DATA SHOWN:
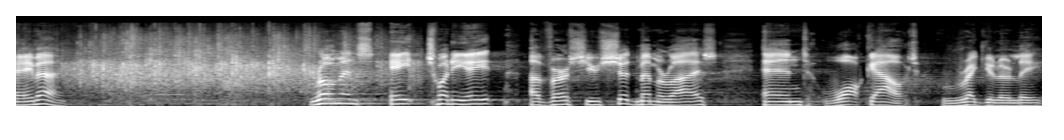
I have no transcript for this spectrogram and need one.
Amen. Romans 8:28, a verse you should memorize and walk out regularly,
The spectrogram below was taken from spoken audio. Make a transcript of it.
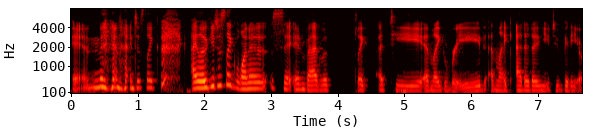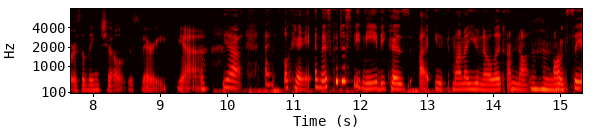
in. And I just like I look you just like want to sit in bed with like a tea and like read and like edit a YouTube video or something chill just very yeah. Yeah. And okay, and this could just be me because I like, Mana, you know, like I'm not hmm honestly,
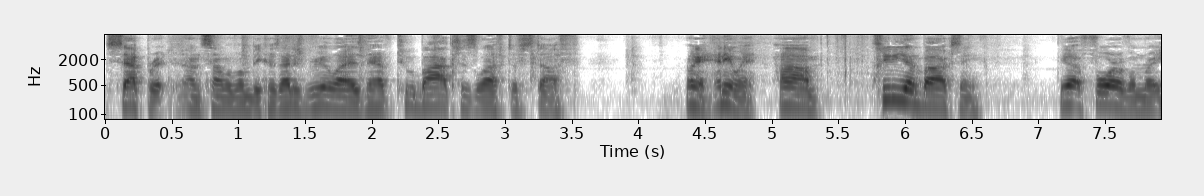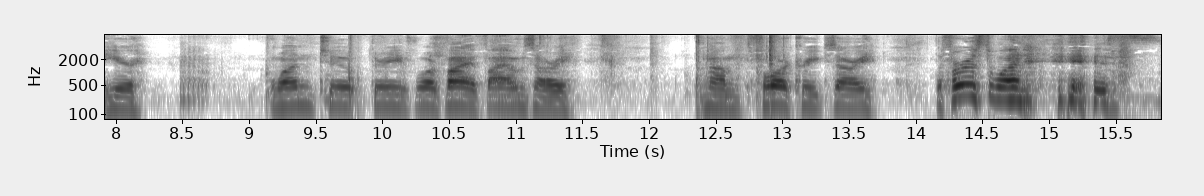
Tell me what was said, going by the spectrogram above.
separate on some of them because I just realized I have two boxes left of stuff. Okay, anyway, um, CD unboxing. We got four of them right here. One, two, three, four, five. Five, I'm sorry. Um, Floor Creek, sorry. The first one is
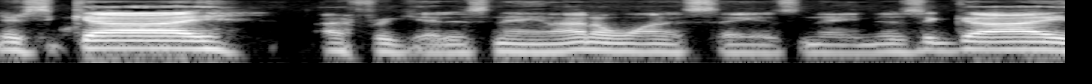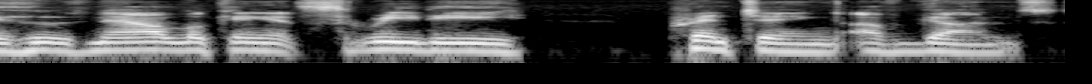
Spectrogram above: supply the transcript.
There's a guy. I forget his name. I don't want to say his name. There's a guy who's now looking at 3D printing of guns,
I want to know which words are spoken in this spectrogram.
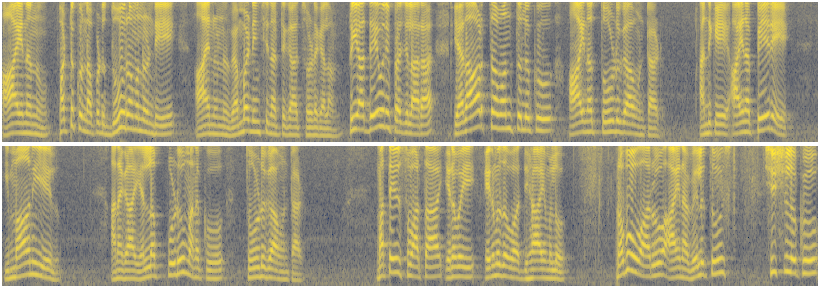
ఆయనను పట్టుకున్నప్పుడు దూరము నుండి ఆయనను వెంబడించినట్టుగా చూడగలం. ప్రియా దేవుని ప్రజలారా యథార్థవంతులకు ఆయన తోడుగా ఉంటాడు. అందుకే ఆయన పేరే ఇమానియేలు అనగా ఎల్లప్పుడూ మనకు తోడుగా ఉంటాడు. మతయు స్వార్త ఇరవై ఎనిమిదవ అధ్యాయంలో ప్రభువారు ఆయన వెళుతూ శిష్యులకు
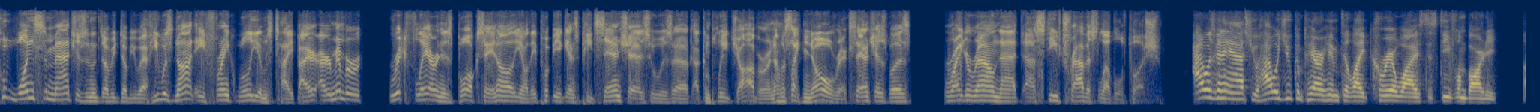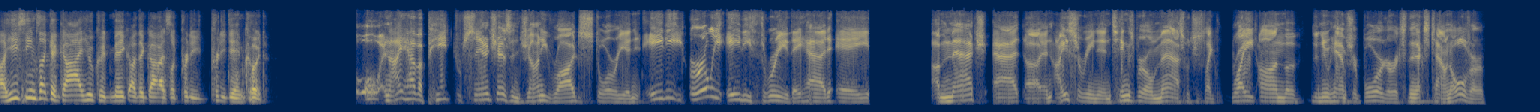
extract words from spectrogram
who won some matches in the WWF. He was not a Frank Williams type. I, I remember Ric Flair in his book saying, "Oh, you know, they put me against Pete Sanchez, who was a, a complete jobber," and I was like, "No, Rick Sanchez was right around that uh, Steve Travis level of push." I was going to ask you, how would you compare him to like career-wise to Steve Lombardi? Uh, he seems like a guy who could make other guys look pretty, pretty damn good. Oh, and I have a Pete Sanchez and Johnny Rodz story. In eighty, early '83, they had a a match at uh, an ice arena in Tyngsboro, Mass, which is like right on the, the New Hampshire border. It's the next town over.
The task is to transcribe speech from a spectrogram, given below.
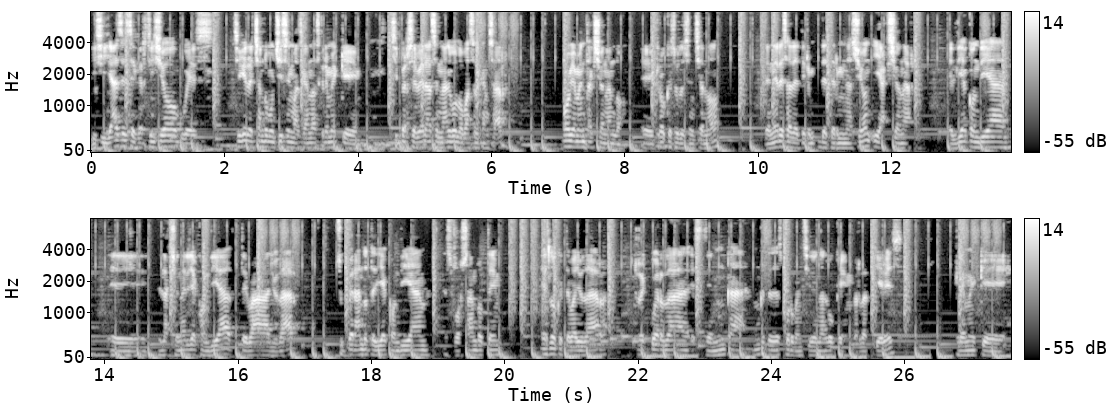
Y si ya haces ejercicio, pues sigue echando muchísimas ganas. Créeme que si perseveras en algo lo vas a alcanzar. Obviamente accionando. Eh, creo que eso es lo esencial, ¿no? Tener esa deter- determinación y accionar. El día con día, eh, el accionar día con día te va a ayudar superándote día con día, esforzándote, es lo que te va a ayudar. Recuerda, este, nunca, nunca te des por vencido en algo que en verdad quieres. Créeme que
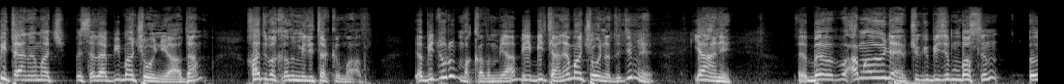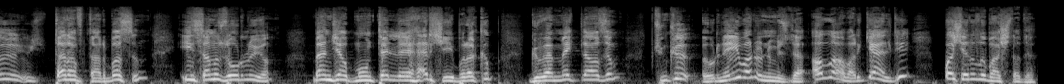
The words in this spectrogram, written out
Bir tane maç mesela bir maç oynuyor adam. Hadi bakalım milli takımı al. Ya bir durun bakalım ya. Bir, bir tane maç oynadı değil mi? Yani ama öyle. Çünkü bizim basın taraftar basın insanı zorluyor. Bence Montella'ya her şeyi bırakıp güvenmek lazım. Çünkü örneği var önümüzde. Allah var geldi başarılı başladı.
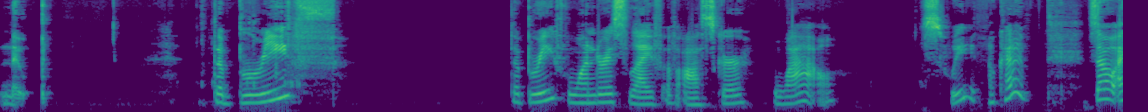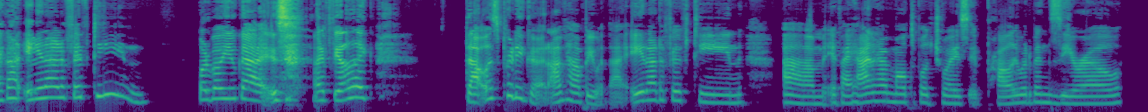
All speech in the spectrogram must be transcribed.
Nope. The brief The brief wondrous life of Oscar. Wow. Sweet. Okay. So I got 8 out of 15. What about you guys? I feel like that was pretty good. I'm happy with that. 8 out of 15. Um, if I hadn't had multiple choice, it probably would have been zero.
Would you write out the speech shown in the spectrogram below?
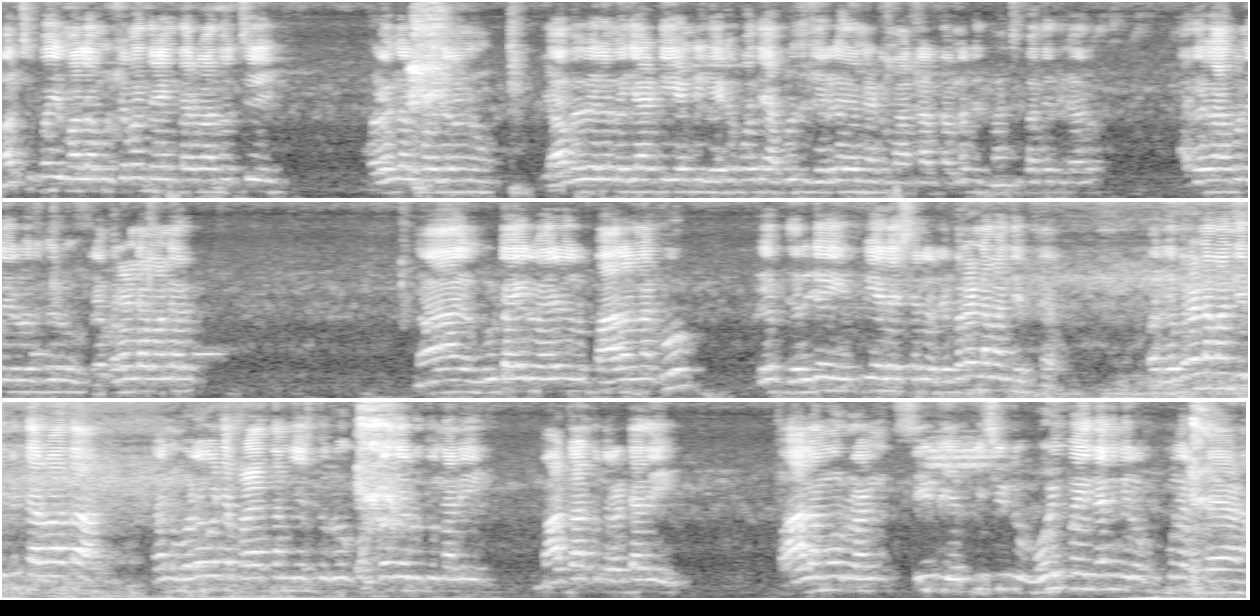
మర్చిపోయి మళ్ళీ ముఖ్యమంత్రి అయిన తర్వాత వచ్చి కొడంగల్ ప్రజలను యాభై వేల మెజార్టీ అన్ని లేకపోతే అభివృద్ధి జరగదన్నట్టు మాట్లాడుతూ ఉన్నారు. ఇది మంచి పద్ధతి కాదు. అదే కాకుండా ఈరోజు మీరు రెఫరెండం అన్నారు. నా నూట ఇరవై రోజుల పాలనకు రేపు జరిగే ఎంపీ ఎలక్షన్లో రెఫరెండం అని చెప్పారు. మరి రెఫరెండం అని చెప్పిన తర్వాత నన్ను ఓడగొట్టే ప్రయత్నం చేస్తున్నారు. కుట్ర జరుగుతుందని మాట్లాడుతున్నారు. అంటే అది పాలమూరు రన్ సీటు ఎంపీ సీటు ఓడిపోయిందని మీరు ఒప్పుకున్నారు ప్రయాణ.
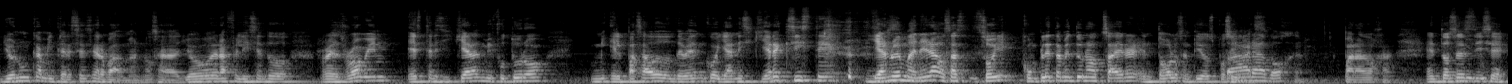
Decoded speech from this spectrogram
yo nunca me interesé ser Batman. O sea, yo era feliz siendo Red Robin. Este ni siquiera es mi futuro. Mi- el pasado de donde vengo ya ni siquiera existe. Ya no hay manera. O sea, soy completamente un outsider en todos los sentidos posibles. Paradoja. Paradoja. Entonces dice,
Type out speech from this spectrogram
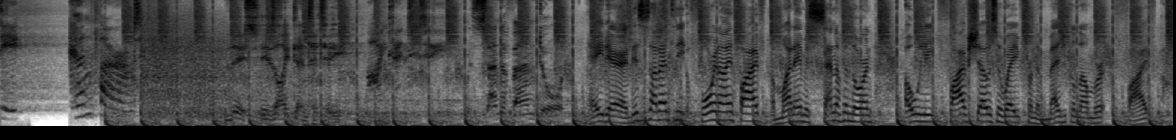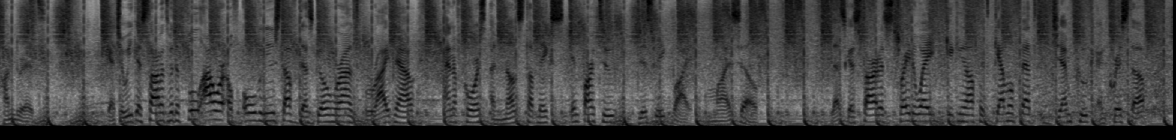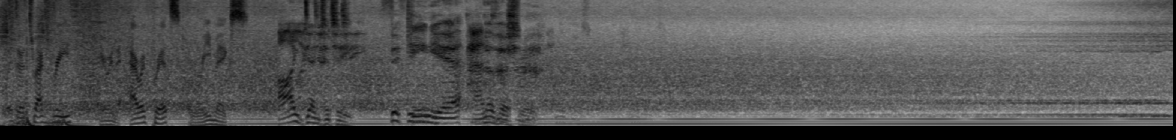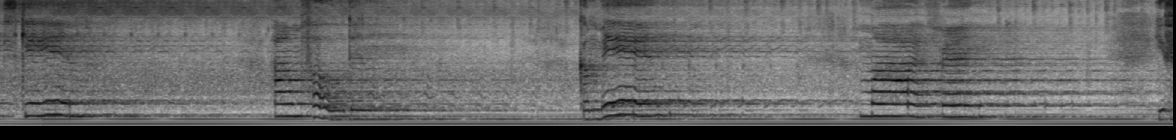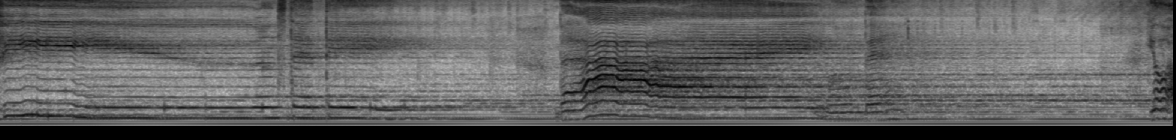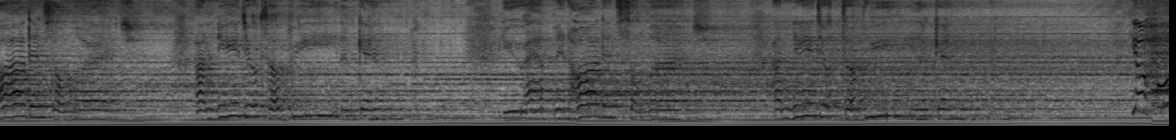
Identity confirmed. This is Identity. Identity with Sander Van Doorn. Hey there, this is Identity 495. My name is Sander Van Doorn, only five shows away from the magical number 500. Get your weekend started with a full hour of all the new stuff that's going around right now, and of course, a non stop mix in part two this week by myself. Let's get started straight away, kicking off with CamelPhat, Jem Cooke, and Cristoph with their track Breathe here in the Eric Prydz remix. Identity 15 year anniversary. You're holding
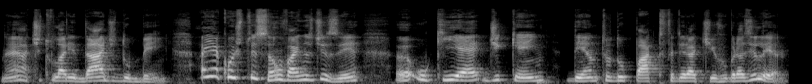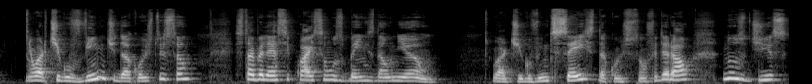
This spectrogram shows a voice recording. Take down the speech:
né, a titularidade do bem, aí a Constituição vai nos dizer uh, o que é de quem dentro do Pacto Federativo Brasileiro. O artigo 20 da Constituição estabelece quais são os bens da União. O artigo 26 da Constituição Federal nos diz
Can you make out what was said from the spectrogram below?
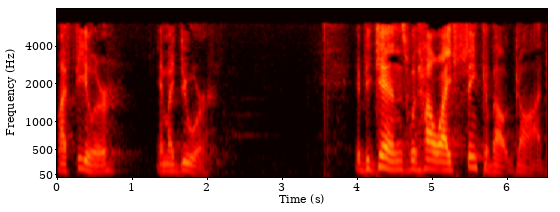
my feeler, and my doer. It begins with how I think about God.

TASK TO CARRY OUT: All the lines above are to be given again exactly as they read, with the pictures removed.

EXERCISE SOLUTION:
I have no transcript for this spectrogram and need one.
Amen. Romans 8:28, a verse you should memorize and walk out regularly,
The spectrogram below was taken from spoken audio. Make a transcript of it.
in. And I just like I look you just like want to sit in bed with like a tea and like read and like edit a YouTube video or something chill just very yeah. Yeah. And okay, and this could just be me because I like, Mana, you know, like I'm not hmm honestly,
Tell me what was said, going by the spectrogram above.
separate on some of them because I just realized I have two boxes left of stuff. Okay, anyway, um, CD unboxing. We got four of them right here. One, two, three, four, five. Five, I'm sorry. Um, Floor Creek, sorry. The first one is
Spectrogram above: supply the transcript.
There's a guy. I forget his name. I don't want to say his name. There's a guy who's now looking at 3D printing of guns,
I want to know which words are spoken in this spectrogram.
ఆయనను పట్టుకున్నప్పుడు దూరము నుండి ఆయనను వెంబడించినట్టుగా చూడగలం. ప్రియా దేవుని ప్రజలారా యథార్థవంతులకు ఆయన తోడుగా ఉంటాడు. అందుకే ఆయన పేరే ఇమానియేలు అనగా ఎల్లప్పుడూ మనకు తోడుగా ఉంటాడు. మతయు స్వార్త ఇరవై ఎనిమిదవ అధ్యాయంలో ప్రభువారు ఆయన వెళుతూ శిష్యులకు
extract words from spectrogram
who won some matches in the WWF. He was not a Frank Williams type. I, I remember Ric Flair in his book saying, "Oh, you know, they put me against Pete Sanchez, who was a, a complete jobber," and I was like, "No, Rick Sanchez was right around that uh, Steve Travis level of push." I was going to ask you, how would you compare him to like career-wise to Steve Lombardi? Uh, he seems like a guy who could make other guys look pretty, pretty damn good. Oh, and I have a Pete Sanchez and Johnny Rodz story. In eighty, early '83, they had a a match at uh, an ice arena in Tyngsboro, Mass, which is like right on the, the New Hampshire border. It's the next town over.
The task is to transcribe speech from a spectrogram, given below.
Y si ya haces ejercicio, pues sigue echando muchísimas ganas. Créeme que si perseveras en algo lo vas a alcanzar. Obviamente accionando. Eh, creo que eso es lo esencial, ¿no? Tener esa deter- determinación y accionar. El día con día, eh, el accionar día con día te va a ayudar superándote día con día, esforzándote, es lo que te va a ayudar. Recuerda, este, nunca, nunca te des por vencido en algo que en verdad quieres. Créeme que
The words in this spectrogram, written out
Bir tane maç mesela bir maç oynuyor adam. Hadi bakalım milli takımı al. Ya bir durun bakalım ya. Bir, bir tane maç oynadı değil mi? Yani ama öyle. Çünkü bizim basın taraftar basın insanı zorluyor. Bence Montella'ya her şeyi bırakıp güvenmek lazım. Çünkü örneği var önümüzde. Allah var geldi başarılı başladı.
All speech in the spectrogram must be transcribed.
Nope. The brief The brief wondrous life of Oscar. Wow. Sweet. Okay. So I got 8 out of 15. What about you guys? I feel like that was pretty good. I'm happy with that. 8 out of 15. Um, if I hadn't had multiple choice, it probably would have been zero.
Would you write out the speech shown in the spectrogram below?
మర్చిపోయి మళ్ళీ ముఖ్యమంత్రి అయిన తర్వాత వచ్చి కొడంగల్ ప్రజలను యాభై వేల మెజార్టీ అన్ని లేకపోతే అభివృద్ధి జరగదన్నట్టు మాట్లాడుతూ ఉన్నారు. ఇది మంచి పద్ధతి కాదు. అదే కాకుండా ఈరోజు మీరు రెఫరెండం అన్నారు. నా నూట ఇరవై రోజుల పాలనకు రేపు జరిగే ఎంపీ ఎలక్షన్లో రెఫరెండం అని చెప్పారు. మరి రెఫరెండం అని చెప్పిన తర్వాత నన్ను ఓడగొట్టే ప్రయత్నం చేస్తున్నారు. కుట్ర జరుగుతుందని మాట్లాడుతున్నారు. అంటే అది పాలమూరు రన్ సీటు ఎంపీ సీటు ఓడిపోయిందని మీరు ఒప్పుకున్నారు ప్రయాణ.
Decoded speech from this spectrogram
yo nunca me interesé ser Batman. O sea, yo era feliz siendo Red Robin. Este ni siquiera es mi futuro. Mi- el pasado de donde vengo ya ni siquiera existe. Ya no hay manera. O sea, soy completamente un outsider en todos los sentidos posibles. Paradoja. Paradoja. Entonces dice,
Type out speech from this spectrogram
Identity confirmed. This is Identity. Identity with Sander Van Doorn. Hey there, this is Identity 495. My name is Sander Van Doorn, only five shows away from the magical number 500. Get your weekend started with a full hour of all the new stuff that's going around right now, and of course, a non stop mix in part two this week by myself. Let's get started straight away, kicking off with CamelPhat, Jem Cooke, and Cristoph with their track Breathe here in the Eric Prydz remix. Identity 15 year anniversary. You're holding
This spectrogram shows a voice recording. Take down the speech:
né, a titularidade do bem, aí a Constituição vai nos dizer uh, o que é de quem dentro do Pacto Federativo Brasileiro. O artigo 20 da Constituição estabelece quais são os bens da União. O artigo 26 da Constituição Federal nos diz
Can you make out what was said from the spectrogram below?
my feeler, and my doer. It begins with how I think about God.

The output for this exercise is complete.